I think the quality of the wire and the care for the machine makes a big difference. The cheap wire that HF supplies with their welders is total crap. The wire they sell in the store is actually better than what comes with the welders. Still not as good as like Lincoln or Hobart wire, IMHO. I actually just bought a spool of Kiswel wire, says it’s American made and it was pretty cheap. So far I’m impressed with it, minimal splatter and runs nice in my WeldPac.

I think another thing that often happens is poor care for portable machines. Whoever owned my WeldPac before me attached a metal bar to the handle and cinched the whip and wires tight around it which kinked TF out of the liner so it fed like poo and the tip was an absolute mess. Works a million times better with a new liner and tip and a little cleaning. Since most portable units get fed flux core and mis-handled, people just assume it’s the fault of the flux core. Or at least that’s my suspicion why it gets knocked so hard.
 

Sponsored Ad


Sponsored Ad

Staff online

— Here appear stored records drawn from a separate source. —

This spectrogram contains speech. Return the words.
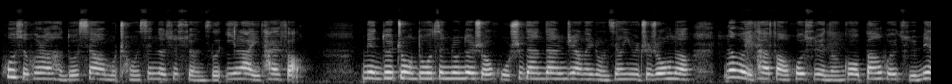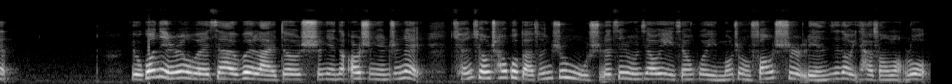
或许会让很多项目重新的去选择依赖以太坊。面对众多竞争对手虎视眈眈这样的一种境遇之中呢，那么以太坊或许也能够扳回局面。有观点认为，在未来的十年到二十年之内，全球超过百分之五十的金融交易将会以某种方式连接到以太坊网络。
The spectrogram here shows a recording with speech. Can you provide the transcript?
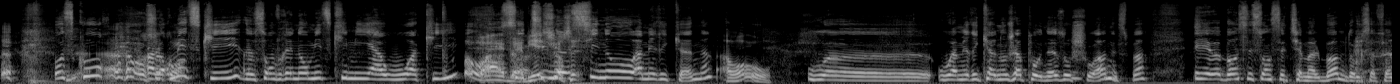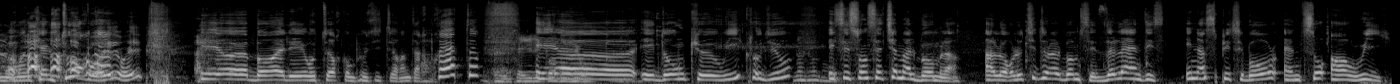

Today's birthdays

Member & Vendor Upgrades

For a small yearly donation, you can support this forum and receive a 'Supporting Member' banner, or become a 'Supporting Vendor' and promote your products here. Click the banner to find out how.

Truck of The Month


Shran
April Truck of The Month

Recently Featured

Want to see your truck here? Share your photos and details in the forum.

Follow TRS On Instagram

TRS Events

25th Anniversary Sponsors

Check Out The TRS Store


Sponsored Ad


Sponsored Ad

Sponsored Ad


Amazon Deals

Top